Through images and quotations, each of these posts explores a different film adaptation and the devices it uses to transform literary source material for the big screen.
Inside the Frame No. 2
Ritesh batra’s the sense of an ending adaptation (2017)
Julian Barnes’ Booker Prize winning novel is a meditation on time, memory and responsibility. But how does filmmaker Ritesh Batra suggest memory’s fallibility – its blurry, faded, half truths – in a medium that presents events as they really are?
Inside the Frame No. 1
Joe Wright’s Pride & prejudice adaptation (2005)

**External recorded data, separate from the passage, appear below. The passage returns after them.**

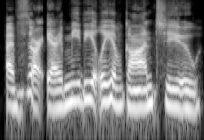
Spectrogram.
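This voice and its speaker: Podcast co-host: American woman, 50s, notably low pitch, casual reminiscing, dry acoustic. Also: quick pace, a bit bright, no room sound.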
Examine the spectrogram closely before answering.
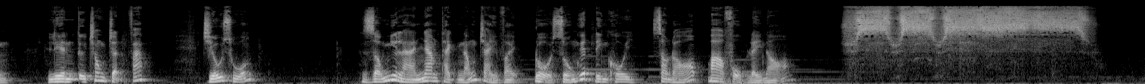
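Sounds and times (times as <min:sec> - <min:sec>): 
speech: 0:00.0 - 0:02.7, 0:03.6 - 0:09.2
sizzling hiss: 0:08.4 - 0:11.0.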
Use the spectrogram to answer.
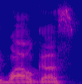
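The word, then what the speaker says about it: Weilgus: It's W-E-I-L-G-U-S, Wild Gus. I would say Wild Gus.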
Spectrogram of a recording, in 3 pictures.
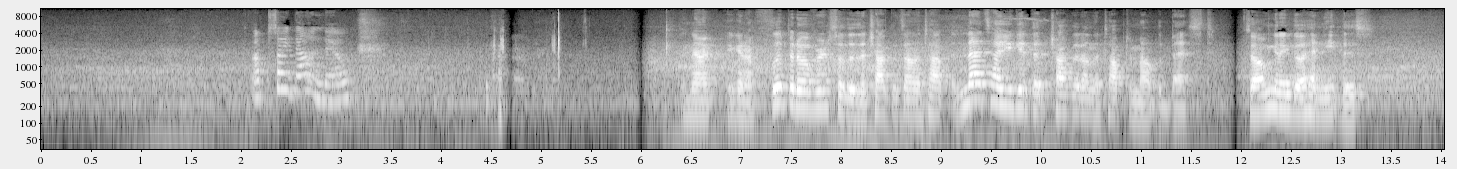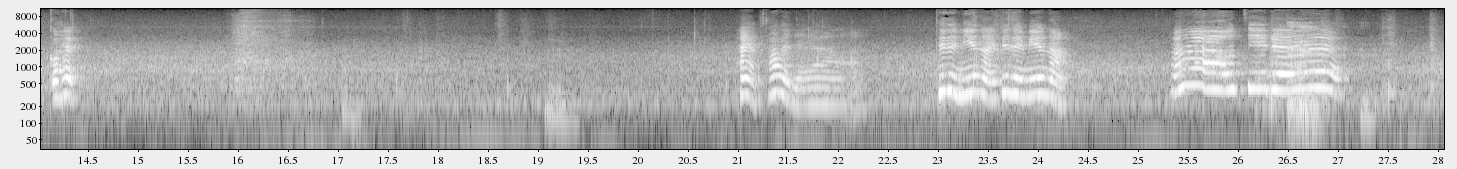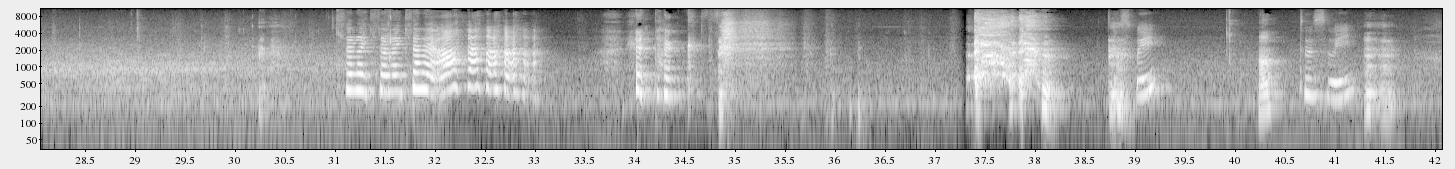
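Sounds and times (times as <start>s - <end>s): steady background hum: 0.0s - 42.0s
person humming mm: 17.0s - 17.3s, 19.0s - 19.5s
person chewing: 28.9s - 31.1s.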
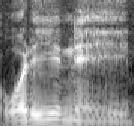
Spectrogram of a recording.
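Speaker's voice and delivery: reluctant, grudging tone. Showing how mercy sounds when given grudgingly: grudging reluctant tone. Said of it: "The tone of voice, the body language".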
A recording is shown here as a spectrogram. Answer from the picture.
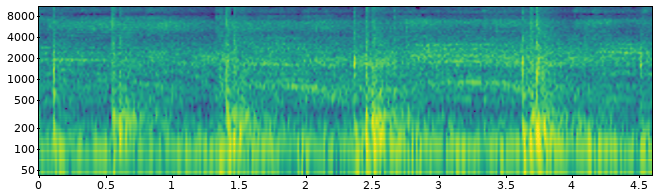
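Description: Aerial fireworks shells bursting in a rapid series of booms, the strongest about once a second, over a steady low rumble.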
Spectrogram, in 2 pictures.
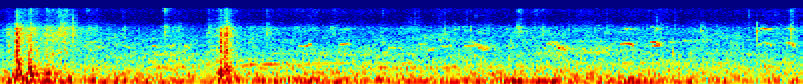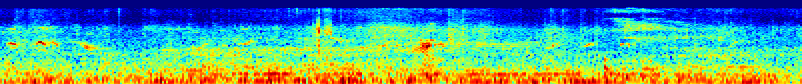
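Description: Faint short high bird chirps scattered through the middle few seconds over a low background hum, with two sharp knocks in the first second.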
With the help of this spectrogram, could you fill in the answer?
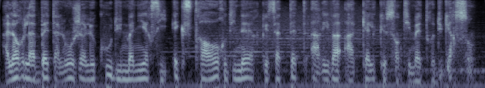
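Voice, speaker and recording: A man speaks at a very deep, low pitch. Music plays behind him. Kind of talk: children's scary story reading.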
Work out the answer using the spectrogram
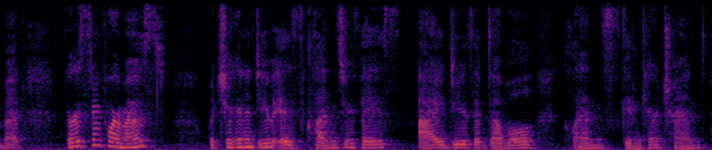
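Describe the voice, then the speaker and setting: Female, very deep raspy voice with gravelly fry, chatty casual beauty tutorial host. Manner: chatty, self-deprecating asides. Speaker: makeup tutorial presenter.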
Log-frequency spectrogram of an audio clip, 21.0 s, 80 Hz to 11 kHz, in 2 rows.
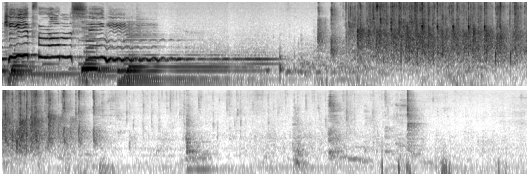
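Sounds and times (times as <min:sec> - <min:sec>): classical guitar chord ringing: 0:00.0 - 0:05.7
congregation applauding: 0:06.3 - 0:15.4.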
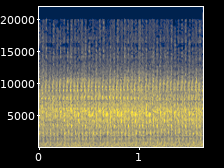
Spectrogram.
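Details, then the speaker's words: BMW 1 Series diesel just restarted after running out of fuel, engine light on, idling with a lumpy, uneven beat that is steadying out; owner suspects it was cold or had air in the fuel system. "Seems to have calmed down a little bit now, to be honest with you."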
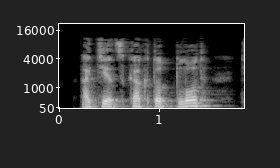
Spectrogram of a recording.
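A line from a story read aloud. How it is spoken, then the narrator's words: Soft whisper. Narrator (Russian): тихонько прошептала Мэнсюэ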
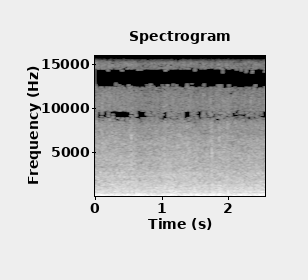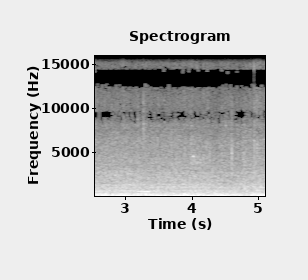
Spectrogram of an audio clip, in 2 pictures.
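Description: Steady rain from a tropical storm pouring down on a street, with a low rumble underneath.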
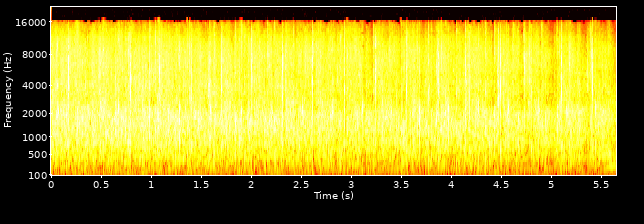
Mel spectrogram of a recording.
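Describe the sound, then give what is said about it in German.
Sustained applause from an audience, a dense steady patter of many hands clapping at an even, fairly loud level throughout, with no voices standing out. “Ein warmer Applaus an dich.”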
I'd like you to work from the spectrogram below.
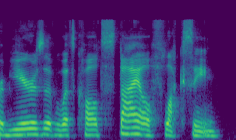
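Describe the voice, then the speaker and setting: A woman with an American accent speaks at a fairly slow pace in a fairly low pitch and a monotone, flat intonation over a quiet background. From Oregon, US. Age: 60s. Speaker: romance novelist. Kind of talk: interview.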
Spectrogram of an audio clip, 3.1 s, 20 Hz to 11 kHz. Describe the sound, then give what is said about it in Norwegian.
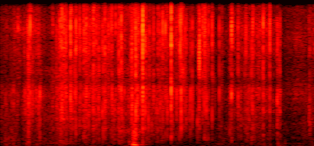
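Soft crinkling and rustling of wrapping as three pieces of 17th-century pottery, one with a greenish glaze, are taken out. The sound is faint and continuous, with a slightly sharper crackle partway through. “Nå tar du fram tre biter her. De er grønnaktig glasur på den ene, ser vi.”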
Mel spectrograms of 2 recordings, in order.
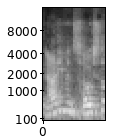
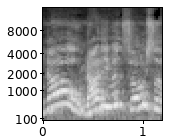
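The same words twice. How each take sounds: First: "socially" as a light query; questioning. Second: High, emphatic denial; exasperated insistence. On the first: Nurse double-checking a patient doesn't drink, questioning. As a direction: ask "socially" in an everyday questioning tone. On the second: Patient answering the nurse's doubt, exasperated insistence. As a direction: insist on it, pitched right up. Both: Retold or imitated.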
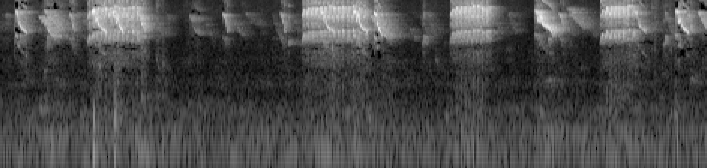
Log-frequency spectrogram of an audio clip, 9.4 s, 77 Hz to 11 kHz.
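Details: Calling female white-eye, recorded 22/6/21, used to get males singing: buzzy pulsed trills repeated about every two seconds, separated by short sliding chips.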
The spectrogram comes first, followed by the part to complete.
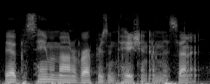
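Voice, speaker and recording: A man hosting a casual, unscripted commentary video, keeping his voice quiet and subdued and talking in a halting, repetitive way. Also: low-pitched, steady tone. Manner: kept quiet, subdued because others are nearby. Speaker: political commentary video host. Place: at home, others nearby.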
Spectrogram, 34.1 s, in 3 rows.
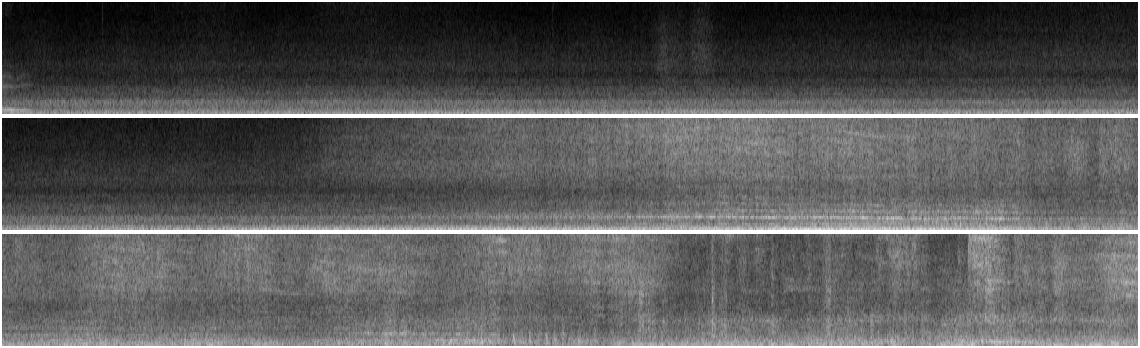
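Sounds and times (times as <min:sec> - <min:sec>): diesel locomotive engine rumble: 0:00.0 - 0:34.0
rush of rail noise: 0:00.0 - 0:34.0.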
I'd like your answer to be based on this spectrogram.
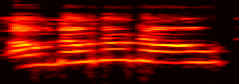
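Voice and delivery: high, prim no-thank-you; polite refusal. Retold or imitated. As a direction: decline him sweetly but firmly. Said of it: "I'm like".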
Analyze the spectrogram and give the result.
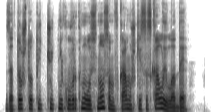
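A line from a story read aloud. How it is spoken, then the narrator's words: Growl. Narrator (Russian): прорычал он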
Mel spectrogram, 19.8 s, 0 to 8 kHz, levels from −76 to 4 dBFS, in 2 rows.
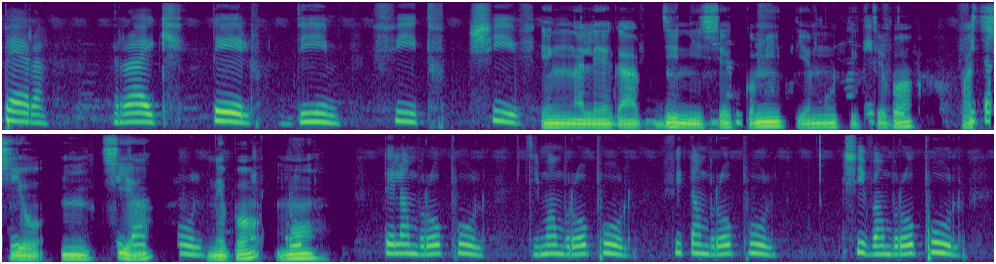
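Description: Speech, and the talker keeps getting ducked while the other end is talking. From 5.82 to 6.65 s, 7.06 to 9.19 s, 9.9 to 10.59 s, 10.92 to 11.69 s and 12.28 to 13.36 s the voice drops by up to roughly 40 dB or cuts out in chunks. That's speech suppressed in double talk, likely the echo canceller failing to separate this talker from its loudspeaker echo and pulling both down. There's also echo leak at 6.65 to 6.71 s, 8.95 to 9.49 s and 9.86 to 10.04 s: a faint delayed copy of the voice, about 250 ms late and roughly 25 to 30 dB under the main speech, likely from one side's canceller not fully removing what its speakerphone mic picked up.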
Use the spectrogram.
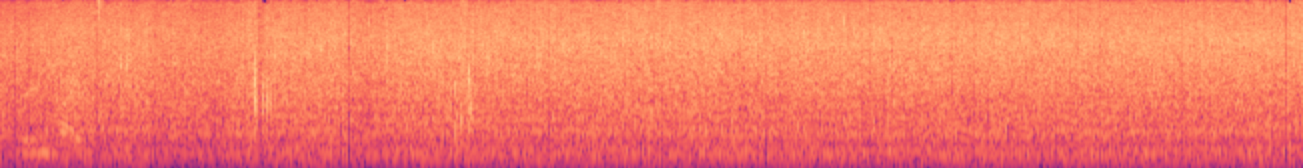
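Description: Steady broadband rush of stream water flowing in a survival video game, continuous and fairly loud throughout, with a few faint brief clicks near the start.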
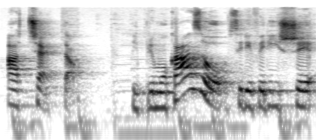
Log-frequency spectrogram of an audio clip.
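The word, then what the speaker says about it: accètta: Per esempio, con la E chiusa si pronuncia la parola accetta, mentre con la E aperta diventa accetta.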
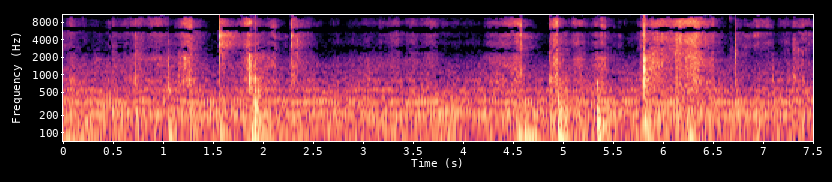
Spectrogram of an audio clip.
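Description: A small orange plastic toy shovel, held in the fingertips, scrapes and smooths a solid layer of moist beige kinetic sand filling a shallow mint-green plastic tray. A soft, steady grainy rubbing hiss runs throughout, broken by about seven sharper, brief scraping strokes.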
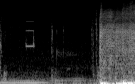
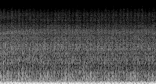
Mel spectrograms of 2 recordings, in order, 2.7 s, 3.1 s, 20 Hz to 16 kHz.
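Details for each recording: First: 2002 Nissan Maxima 3.5L after repairing P0335 crankshaft position sensor signal shorting to ground beneath the engine cover: chime, very short crank, engine catches almost instantly into steady run; long-crank fixed, normal quick start. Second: 2002 Nissan Maxima 3.5L with code P0335 and a long-crank complaint: steady starter churning for several seconds without firing. The crankshaft position sensor signal wire shows no square wave, so the computer receives no signal.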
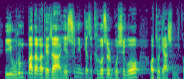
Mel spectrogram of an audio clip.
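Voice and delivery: ordinary delivery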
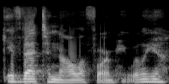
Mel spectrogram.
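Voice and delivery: hushed whisper. As he hugs Dove goodbye, the speaker voices the character whispering. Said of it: "Whispers in your ear".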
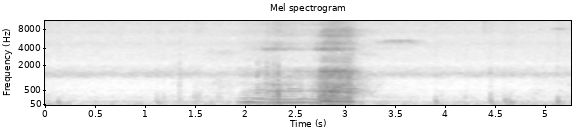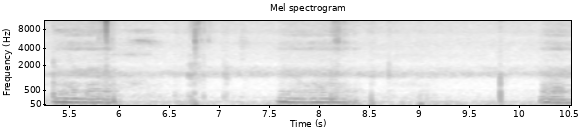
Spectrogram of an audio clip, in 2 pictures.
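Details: Low, rumbling snores about every three seconds from a sleeping dog, with light background noise; snoring.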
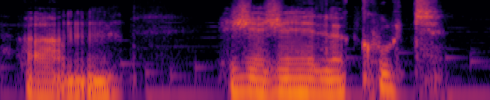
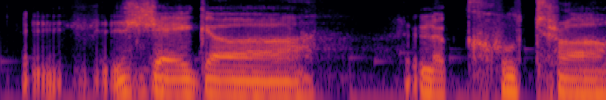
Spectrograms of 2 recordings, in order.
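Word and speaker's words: Jaeger-LeCoultre: Gégé Lecoultre. I did not get that completely right, but just as long as you don't say Jaeger Lecoultre or something like that, you should be fine.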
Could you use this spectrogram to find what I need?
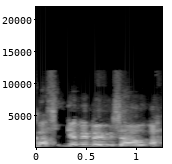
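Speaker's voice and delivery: high, loud mock shout.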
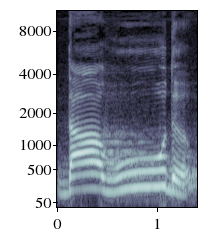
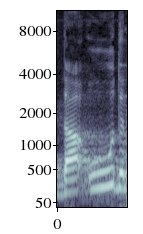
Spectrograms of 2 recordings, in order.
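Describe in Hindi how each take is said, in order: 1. दूसरा अक्षर w ध्वनि से शुरू होता है। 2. दूसरा अक्षर ग्लॉटल स्टॉप से शुरू होता है। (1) "वाव उल्टा पेश वू है" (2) "दाऊद नहीं है"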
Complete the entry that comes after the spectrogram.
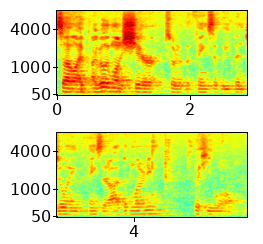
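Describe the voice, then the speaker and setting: Noticeable background noise and audible room echo fill the recording. A man talks over it at a moderate pace. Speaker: fire safety professor. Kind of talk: lecture. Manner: halting, many fillers.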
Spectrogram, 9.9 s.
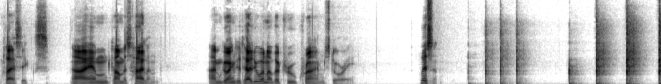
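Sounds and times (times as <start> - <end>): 
speech: 0.1 - 2.4, 3.1 - 5.4, 6.3 - 6.6
hammer driving a nail into a wall: 7.0 - 9.9.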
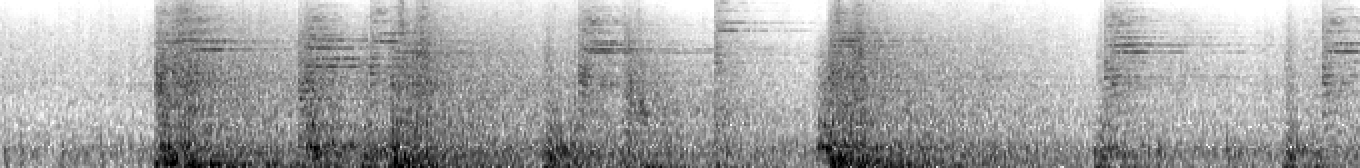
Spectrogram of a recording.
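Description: Fire bursts with a loud whooshing roar.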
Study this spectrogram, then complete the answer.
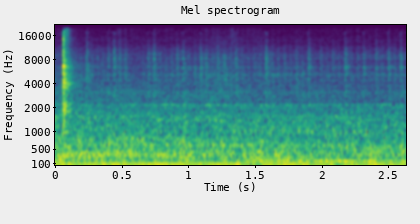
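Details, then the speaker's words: Faint fast ticking over a low motor hum at high speed from a mid-1950s Fasco 12-inch 3-speed box fan, model 1246 with venturi ring; it sounds very dry, owner suspects loose blades or a dry motor needing oil. "something makes a little noise in there doesn't shake that much"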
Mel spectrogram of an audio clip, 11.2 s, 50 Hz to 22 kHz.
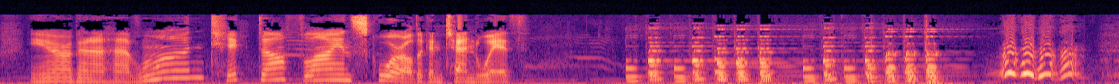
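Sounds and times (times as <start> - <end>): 
speech: 0.3 - 5.3, 6.2 - 10.9
dog whining and yowling: 9.8 - 11.0.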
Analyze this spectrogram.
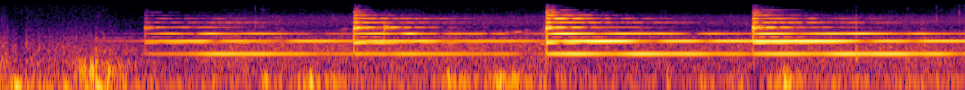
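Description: Small chapel bell rung by hand with a pull rope: four strokes about a second apart, each ringing on into the next.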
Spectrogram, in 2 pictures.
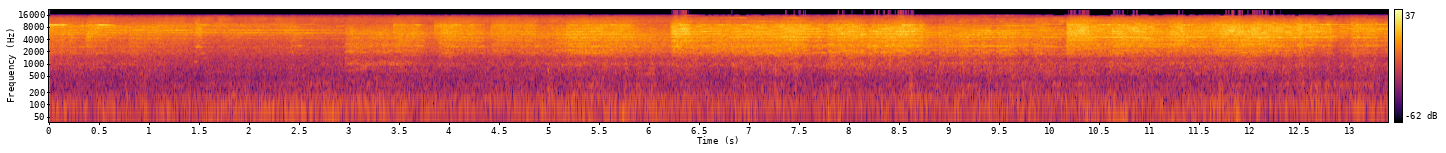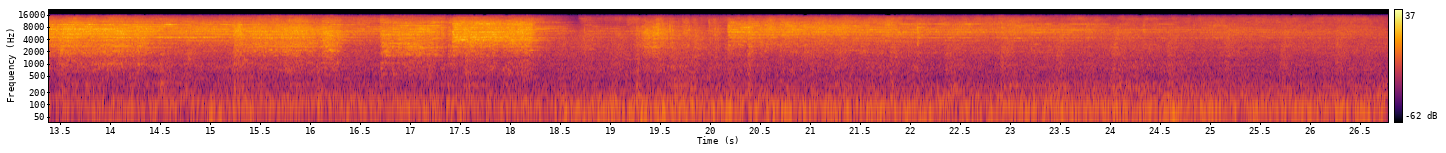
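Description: Loaded freight cars (tank cars and covered hoppers) rolling past on a curve, with a steady rumble of wheels on rail. Over it comes high-pitched wheel squeal, strongest in the first half, which dies away about two-thirds of the way through.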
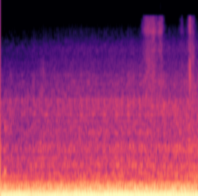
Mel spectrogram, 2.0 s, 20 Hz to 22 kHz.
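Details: 2001 Dodge Ram 1500 5.7 V8, started after repair following a thrown rod: deep, even idle with a steady low rumble and no knocks or misses; running smooth and healthy.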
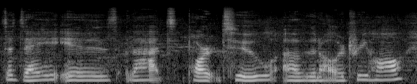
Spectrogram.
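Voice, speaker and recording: A woman speaks at a medium pitch with fairly even intonation. There is noticeable background noise. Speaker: YouTuber doing shopping hauls. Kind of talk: casual haul review. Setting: home kitchen. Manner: chatty, hesitant with fillers.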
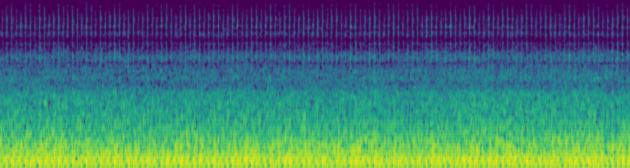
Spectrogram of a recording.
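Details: Newer Murray push mower just after new carb diaphragms: smooth, even but noticeably slow running below cutting speed; runs fine but slow, owner thinks the throttle spring (a bit too long) needs sorting.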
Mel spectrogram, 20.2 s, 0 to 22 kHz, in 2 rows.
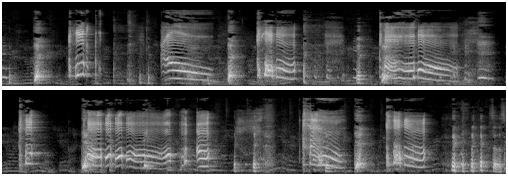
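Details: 10-month-old girl with hiccups laughing as a parent imitates hiccup sounds: bursts of laughter broken by sharp, sudden breath catches; hiccups.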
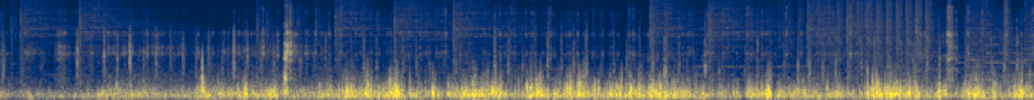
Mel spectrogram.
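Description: A jogger's running footsteps on a packed dirt track, a steady rhythm of low thuds.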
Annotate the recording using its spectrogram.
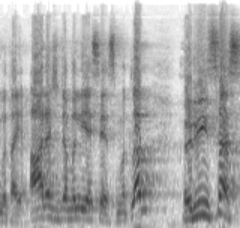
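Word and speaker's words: Rhesus: ये पूरी स्पेलिंग बताई, RHEESAS मतलब रीसस। ये किसका नाम है? एक बंदर का। गौर से सुनना, RH नाम कहां से निकाला है? रीसस से।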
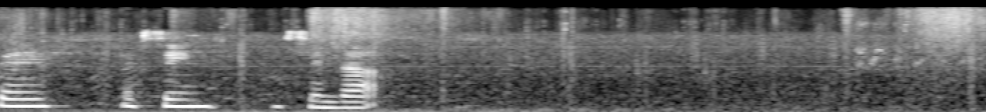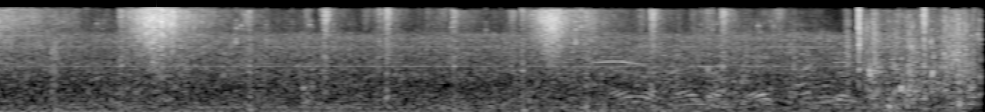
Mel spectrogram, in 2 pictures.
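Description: Feet crunch through dry grass and dirt.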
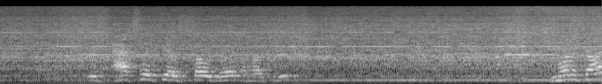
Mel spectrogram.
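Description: A young man talks over the roar of a hair dryer.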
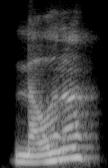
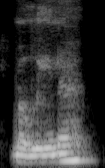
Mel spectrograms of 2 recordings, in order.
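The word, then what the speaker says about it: Melina: say her name but is it melania do you know what i'm talking about molina molina yeah molina i just spoke with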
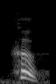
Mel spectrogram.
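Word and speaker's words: 흙: 흑, 흑, 흑. Now, we can't hear the real sound. When this character stands alone, the real sound is silent.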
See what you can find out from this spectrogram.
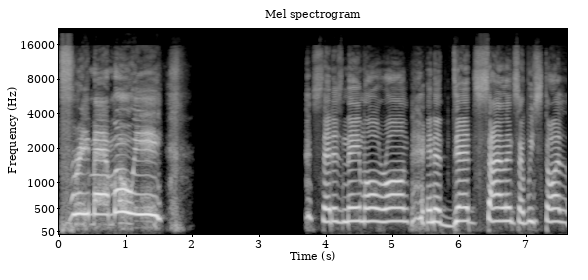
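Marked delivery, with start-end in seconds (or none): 0.0-1.6 very high, sudden yell, drawn out. Retelling how someone suddenly yelled into dead silence, retelling a yell. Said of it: "Destroy yells out".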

When Joe Wright’s Pride & Prejudice adaptation arrived in cinemas in 2005, it competed for the hearts and minds of an audience still attached to the iconic BBC television series from Andrew Davies and Simon Langton ten years earlier. Their’s was a comprehensive six hour adaptation; but Wright had just over two. Here are some of the ways Joe Wright makes his film adaptation stand out.